Carreon et al. Modeling the spatial distribution of dung beetle species with different nesting strategies and body sizes under climate change scenarios
Previous studies have used climate niche models (CNM) to predict shifts in the distribution of suitable habitats of dung beetles without considering whether the effects of climate change vary depending on their nesting strategy (telecoprids, paracoprids and endocoprids) and body size. In this study, we used CNM to estimate the future distribution of climatically suitable habitats for 15 of dung beetle species that differ in these features. We focused on the near-term climate change predictions (period 2041–2060) in the Americas, hypothesizing that climatically suitable will decrease for all species, but the magnitude of these negative effects will be greater for large-sized species than for small-sized ones. The resulting models are provided in a KMZ file "Climate Niche Models". For each species, we included a map whose pixels indicate a probability of occurrence under the current climate and four other maps indicating the probability of occurrence under four Shared Socio-economic Pathways (SSP). In all maps, Highly Suitable Habitats (HSH) are indicated in green, Moderate Suitable Habitats (MSH) in yellow and Unsuitable Habitats (UH) as empty area.

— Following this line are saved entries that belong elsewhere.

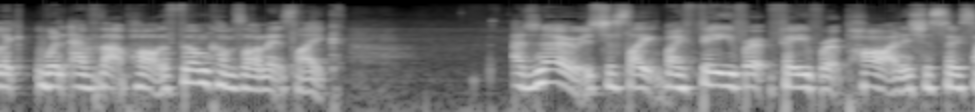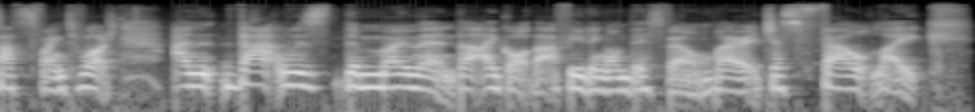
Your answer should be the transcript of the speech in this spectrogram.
like whenever that part of the film comes on, it's like. I don't know, it's just like my favorite, favorite part, and it's just so satisfying to watch. And that was the moment that I got that feeling on this film, where it just felt like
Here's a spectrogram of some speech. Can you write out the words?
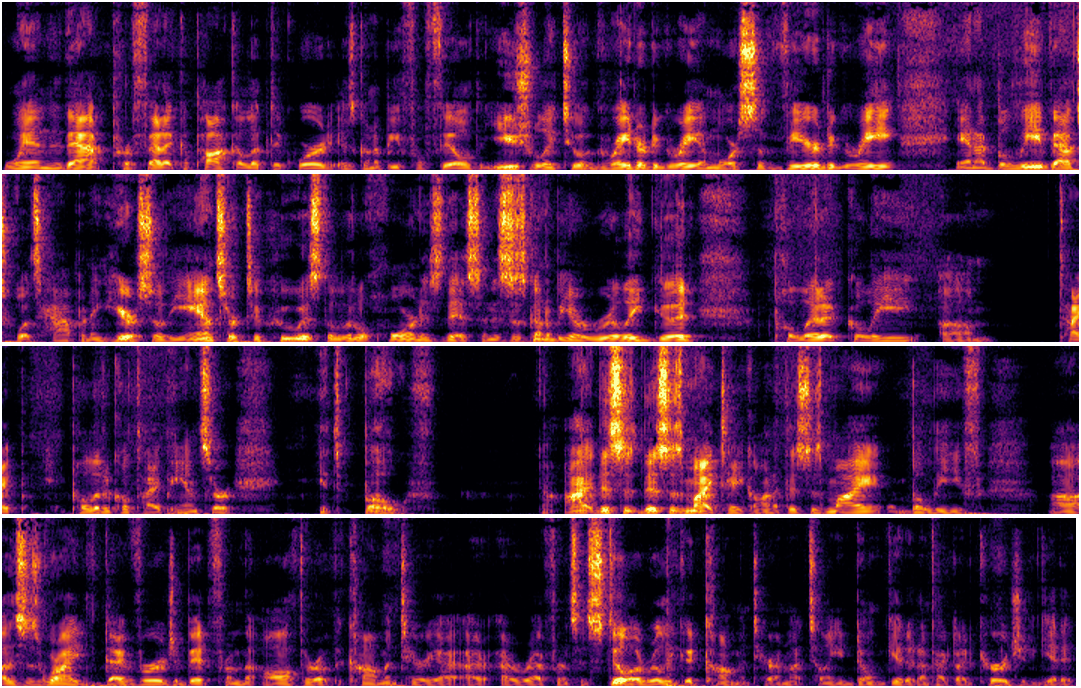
when that prophetic apocalyptic word is going to be fulfilled, usually to a greater degree, a more severe degree. And I believe that's what's happening here. So the answer to who is the little horn is this, and this is going to be a really good politically um, type political type answer. It's both. Now, I this is this is my take on it. This is my belief. Uh, this is where I diverge a bit from the author of the commentary I, I, I, reference. It's still a really good commentary. I'm not telling you don't get it. In fact, I'd encourage you to get it.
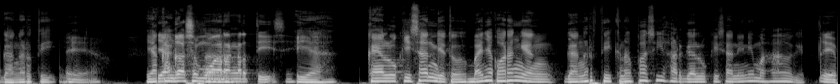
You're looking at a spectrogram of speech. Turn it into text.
nggak ngerti. Iya. Ya yang nggak semua eh, orang ngerti sih. Iya. Kayak lukisan gitu. Banyak orang yang nggak ngerti kenapa sih harga lukisan ini mahal gitu. Iya.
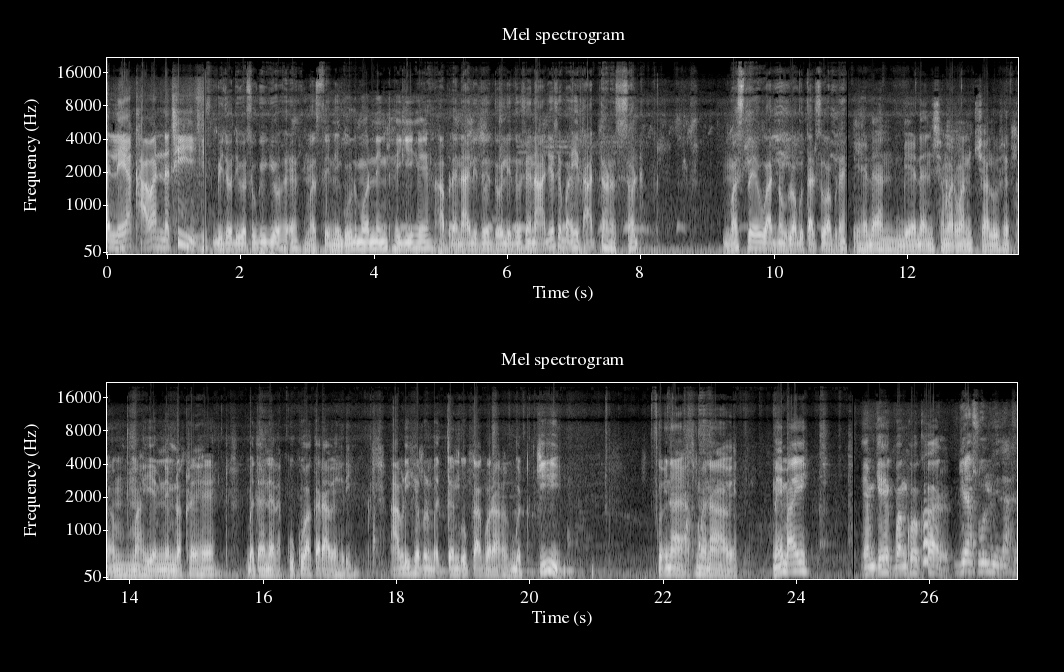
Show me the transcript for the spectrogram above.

Steps to reproduce
First, 15 species were selected that differ in body size and nesting strategy. The occurrence data for each species was obtained using the GBIF (Global Biodiversity Information Facility) database, with the data limited to the Americas. Separately and for each species, the points of occurrence were visualized and refined in Quantum GIS 3.22. To avoid model overfitting, a 5-km radius buffer was applied to all the occurrence points; when two or more points overlapped with each other, only one of them was retained. Second, CNM were calibrated using MaxEnt 3.4. To obtain the climate data associated with the occurrence data, we used the WorldClim database, which includes 19 bioclimatic variables available at different spatial resolutions. Considering that spatial resolution may affect the model results, we chose to use a resolution of 2.5 arcmin (~21 km2/pixel). To avoid model overfitting, it is necessary to sort out the bioclimatic variables that are correlated with each other. Spearman’s correlation tests were used, and we retained the bioclimatic variables that were highly correlated (Spearman's coefficient > 0.7) with the largest number of variables. We calibrated the CNM using 75% of the occurrence points as training data and the rest for testing. This selection was conducted 100 times using bootstrap resampling. In each run, the ROC curve was computed with its corresponding area under the curve (hereafter, AUC) value. Third, to estimate the current distribution of each species separately, each CNM was projected on the land area of the American continents (excluding Canada) along with the corresponding occurrence data used to calibrate the model, while considering the current values for the climate variables of the region. This was used to produce a map for each species whose pixels indicate a probability of occurrence under the current climate. The probabilities associated with each point of occurrence were then extracted. This set of probabilities was categorized into deciles, which were grouped into ranges of low, moderate, and high probability of species presence according to the percentage of occurrence probabilities in each range. Finally, for statistical validation of the future distributions, we used the multivariate environmental similarity surface analysis (hereafter, MESS) developed by Elith et al. (2010). We performed the MESS analysis for each bootstrap run (100 in total) using the MaxEnt algorithm. These results were averaged to obtain a single MESS per SSP. To assess whether the predictions for the future distribution are valid, we overlapped the CNM projections for each SSP with its respective MESS. If multiple regions classified as highly suitable habitats overlap with areas where the MESS analysis indicates values less than zero (areas that are climatically dissimilar and where the species is assumed not to be present) then it is concluded that the CNM has a low efficiency to predict future changes.